Choosing an appropriate dressing
The wound dressing plays a major role in maintaining moisture balance. Dressing selection is challenging because of the large number and variety of dressings available. Each product has specific actions, benefits, and drawbacks, so determining which dressing best suits the patient’s needs is a multifaceted process.
Dressing choice depends on such factors as wound type and appearance, exudate, presence or absence of pain, and required dressing change frequency. (See Dressings Options by clicking the PDF icon above.)
In a traditional dressing, gauze is applied in layers. The initial (contact) layer in the wound bed absorbs drainage and wicks it to the next layer; most often, this layer consists of woven cotton gauze or synthetic gauze. Remove the gauze gently, because it may be stuck to the wound or incision (especially if the gauze is cotton). For easier removal, moisten the dressing with normal saline solution to loosen it.
With a traditional dressing, the cover layer or secondary dressing is an abdominal pad with a “no-strike-through” layer next to the outside of the dressing. Be aware that wet-to-dry dressings are highly discouraged for their nonselective debriding effect and inability to provide a moist wound bed.
Reassess the patient’s wound at least weekly (after preparing the wound bed and dressing the wound) to determine healing progress. Keep in mind that wound-care management is a collaborative effort. Once you’ve assessed the patient, discuss your findings and subsequent wound management with other members of the team.
Wound care wisdom
Getting wiser about wound care will help your patients achieve good outcomes. Poor wound healing can be frustrating to patients, family members, and healthcare providers alike.
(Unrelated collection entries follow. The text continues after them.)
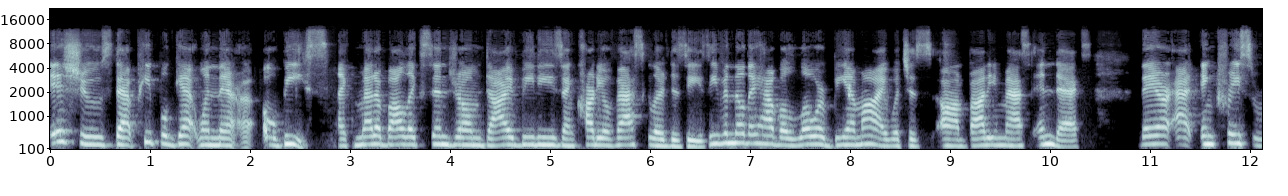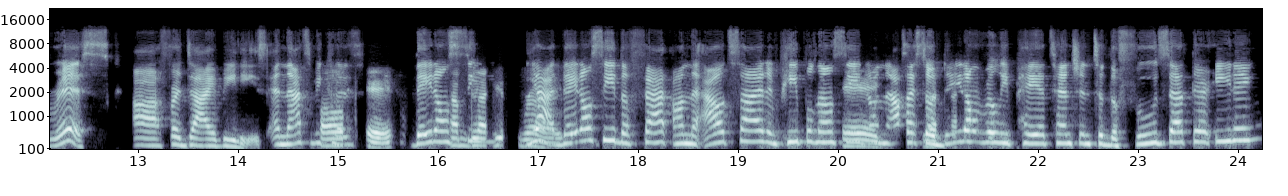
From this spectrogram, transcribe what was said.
issues that people get when they're uh, obese, like metabolic syndrome, diabetes, and cardiovascular disease. Even though they have a lower BMI, which is um, body mass index, they are at increased risk uh, for diabetes, and that's because okay. they don't I'm see. Right. Yeah, they don't see the fat on the outside, and people don't see it on the outside, so they don't really pay attention to the foods that they're eating.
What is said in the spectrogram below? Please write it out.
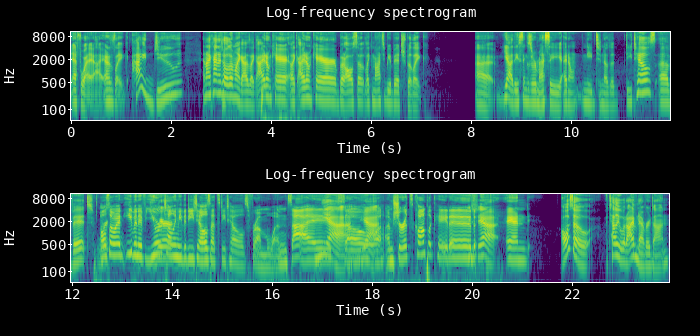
FYI. I was like, I do. And I kind of told him, like, I was like, I don't care. Like, I don't care, but also, like, not to be a bitch, but like, uh, yeah, these things are messy. I don't need to know the details of it. We're- Also, and even if you're telling me the details, that's details from one side. Yeah, So yeah. I'm sure it's complicated. Yeah. And also, I tell you what I've never done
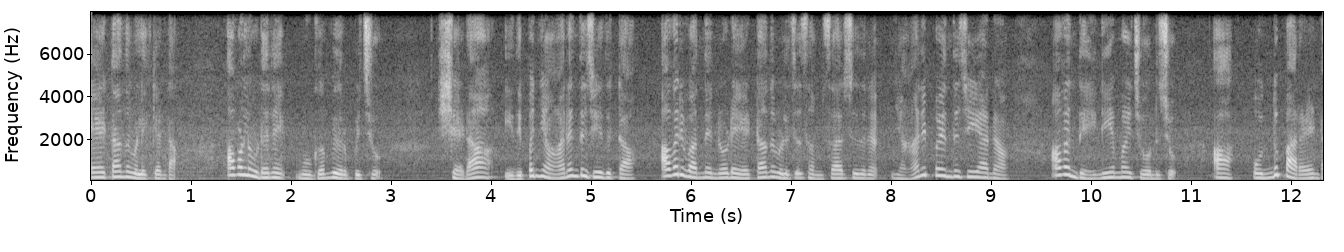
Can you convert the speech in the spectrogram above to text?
ഏട്ടാന്ന് വിളിക്കണ്ട. അവൾ ഉടനെ മുഖം വീർപ്പിച്ചു ഷെടാ ഇതിപ്പോ ഞാനെന്ത് ചെയ്തിട്ടാ? അവർ വന്ന് എന്നോട് ഏട്ടാന്ന് വിളിച്ച് സംസാരിച്ചതിന് ഞാനിപ്പോൾ എന്ത് ചെയ്യാനാ? അവൻ ദയനീയമായി ചോദിച്ചു ആ ഒന്നും പറയണ്ട.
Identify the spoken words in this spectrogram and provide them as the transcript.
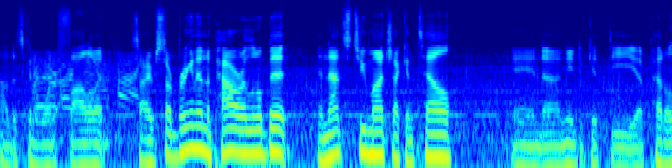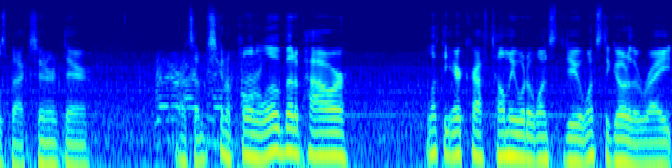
uh, that's going to want to follow it. So I start bringing in the power a little bit, and that's too much, I can tell. And I uh, need to get the uh, pedals back centered there. All right, so I'm just going to pull in a little bit of power. Let the aircraft tell me what it wants to do. It wants to go to the right.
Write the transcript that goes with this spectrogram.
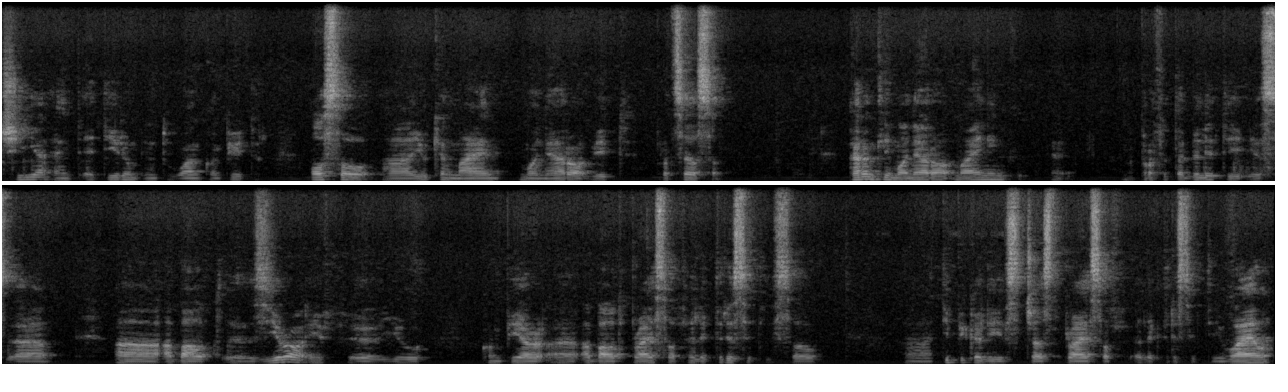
Chia and Ethereum into one computer. Also, uh, you can mine Monero with processor. Currently, Monero mining uh, profitability is uh, uh about uh, zero if uh, you compare about price of electricity. So typically, it's just price of electricity, while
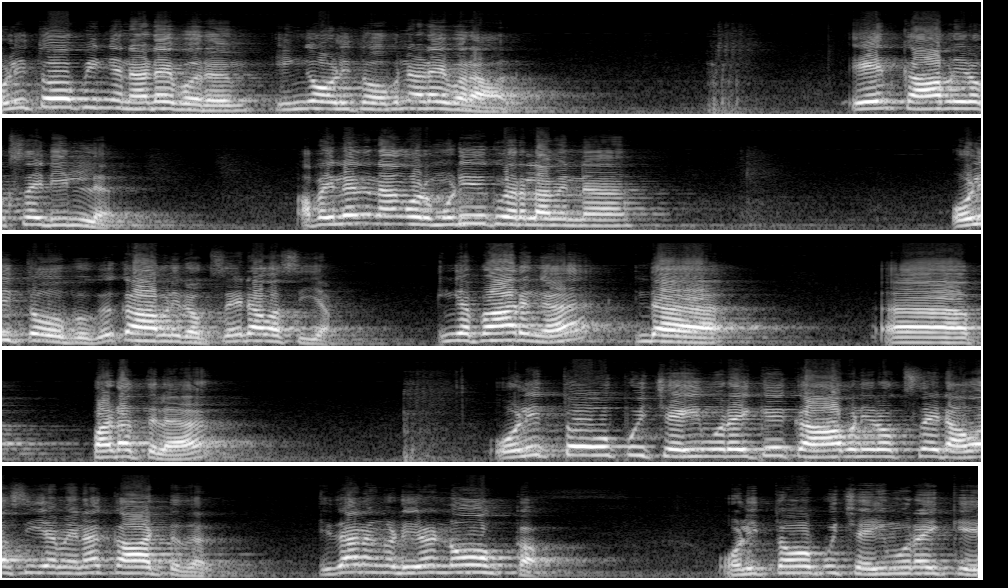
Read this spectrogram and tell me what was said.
ஒளித்தோப்பு இங்கே நடைபெறும் இங்கே ஒளித்தோப்பு நடைபெறாது. ஏன் கார்பன் ஆக்சைடு இல்லை? அப்போ இதுலேருந்து நாங்கள் ஒரு முடிவுக்கு வரலாம் என்ன? ஒளித்தோப்புக்கு கார்பன் ஆக்சைடு அவசியம். இங்கே பாருங்க இந்த படத்தில் ஒளித்தோப்பு செய்முறைக்கு கார்பன் ஆக்சைடு அவசியம் என காட்டுதல். இதான் எங்களுடைய நோக்கம். ஒளித்தோப்பு செய்முறைக்கு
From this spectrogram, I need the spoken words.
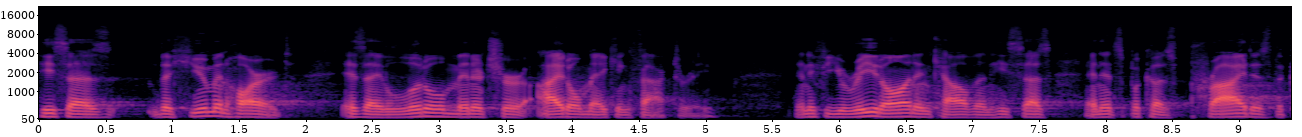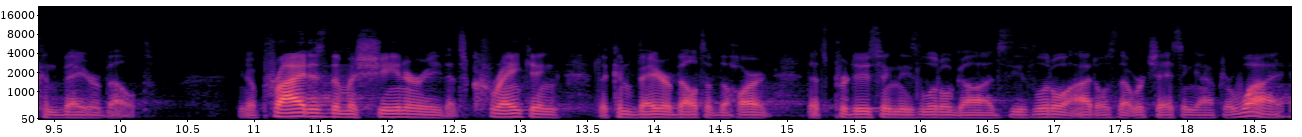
He says, The human heart is a little miniature idol making factory. And if you read on in Calvin, he says, and it's because pride is the conveyor belt. You know, pride is the machinery that's cranking the conveyor belt of the heart that's producing these little gods, these little idols that we're chasing after. Why?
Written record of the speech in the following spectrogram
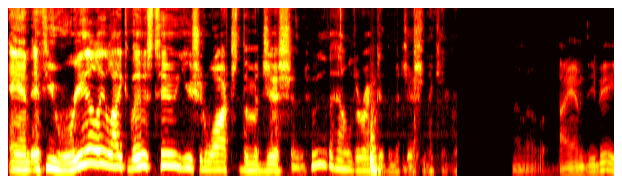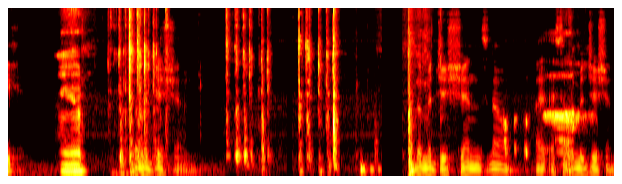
And if you really like those two, you should watch The Magician. Who the hell directed The Magician? I can't No, no, IMDb, remember. Yeah. The Magician. The Magicians. No, I, I said The Magician.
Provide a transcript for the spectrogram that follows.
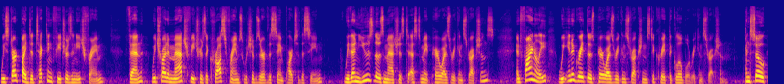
we start by detecting features in each frame. Then, we try to match features across frames which observe the same parts of the scene. We then use those matches to estimate pairwise reconstructions. And finally, we integrate those pairwise reconstructions to create the global reconstruction. And so,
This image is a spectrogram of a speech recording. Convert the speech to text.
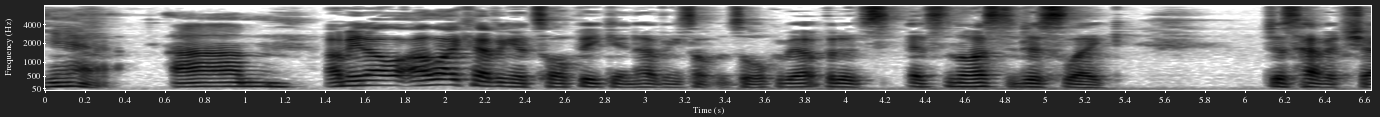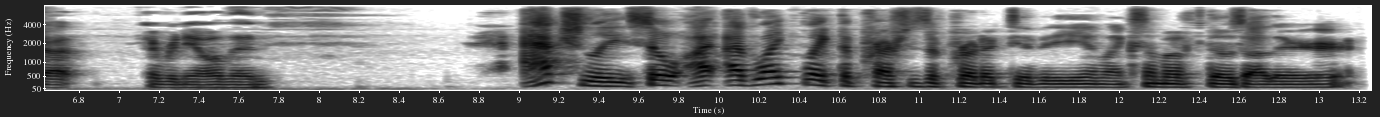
yeah. Um, I mean, I, I like having a topic and having something to talk about, but it's it's nice to just like just have a chat every now and then. actually so I, i've liked like the pressures of productivity and like some of those other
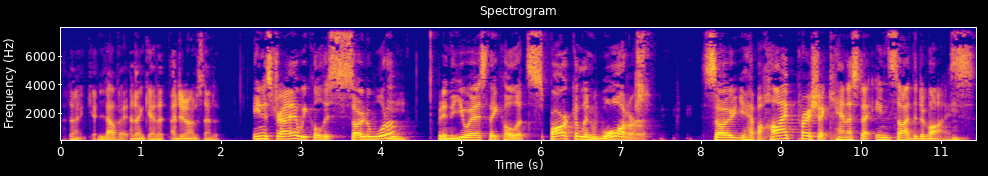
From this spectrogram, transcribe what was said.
I don't get. Love it. I don't get it. I don't understand it. In Australia, we call this soda water, mm. but in the US, they call it sparkling water. so you have a high pressure canister inside the device. Mm.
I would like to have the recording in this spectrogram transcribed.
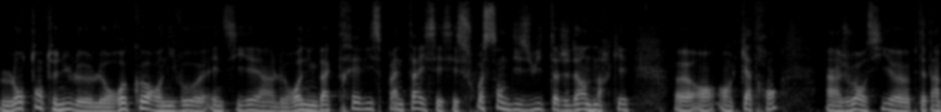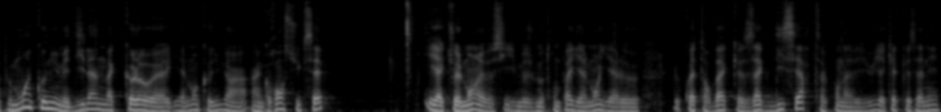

Chronic wounds may necessitate lifestyle changes and lead to severe physical consequences ranging from infection to loss of function and even death. By performing careful assessment, tailoring patients’ wound care to wound etiology, and using evidence-based protocols to manage wounds, you can promote speedier wound healing, help lower morbidity, and improve quality of life.
Bryant RA, Nix DP. Acute and Chronic Wounds: Current Management Concepts. 4th ed. St. Louis, MO: Mosby; 2011.
Gardener SE, Frantz R, Hillis SL, Park H, Scherubel M. Diagnostic validity of semiquantitative swab cultures. Wounds. 2007;(19)2:31-38.
Krasner DL, Rodeheaver GT, Sibbald RG. Chronic Wound Care: A Clinical Source Book for Healthcare Professionals. 4th ed. Wayne, PA: HMP Communications; 2007.
Langemo DK, Brown G. Skin fails too: acute, chronic, and end-stage skin failure. Adv Skin Wound Care. 2006;19(4):206-211.
Langemo DK, Anderson J, Hanson D, Hunter S, Thompson P. Measuring wound length, width, and area: which technique? Adv Skin Wound Care. 2008;21:42-45.
Milne C, Armand OC, Lassie M. A comparison of collagenase to hydrogel dressings in wound debridement. Wounds. 2010:22(11):270-274.
National Pressure Ulcer Advisory Panel and European Pressure Ulcer Advisory Panel. Prevention and Treatment of Pressure Ulcers: Clinical Practice Guideline. Washington, DC: National Pressure Ulcer Advisory Panel; 2009.
Ovington LG. Hanging wet-to-dry dressings out to dry. Adv Skin Wound Care. 2002;15(2):79-86.
Sibbald RG, Coutts P, Woo KY. Reduction of bacterial burden and pain in chronic wounds using a new polyhexamethylene biguanide antimicrobial foam dressing—clinical trial results. Adv Skin Wound Care. 2011;24(2):78-84.
Solway DR, Consalter M, Levinson DJ. Microbial cellulose wound dressing in the treatment of skin tears in the frail elderly. Wounds. 2010:22(1):17-19.
Wound Ostomy and Continence Nurses Society. Guideline for Prevention and Management of Pressure Ulcers. Mt. Laurel, NJ: Author; 2010
Patricia A. Slachta is a Clinical Nurse Specialist at The Queens Medical Center in Honolulu, Hawaii and an adjunct nursing instructor at the Technical College of the Lowcountry in Beaufort, South Carolina.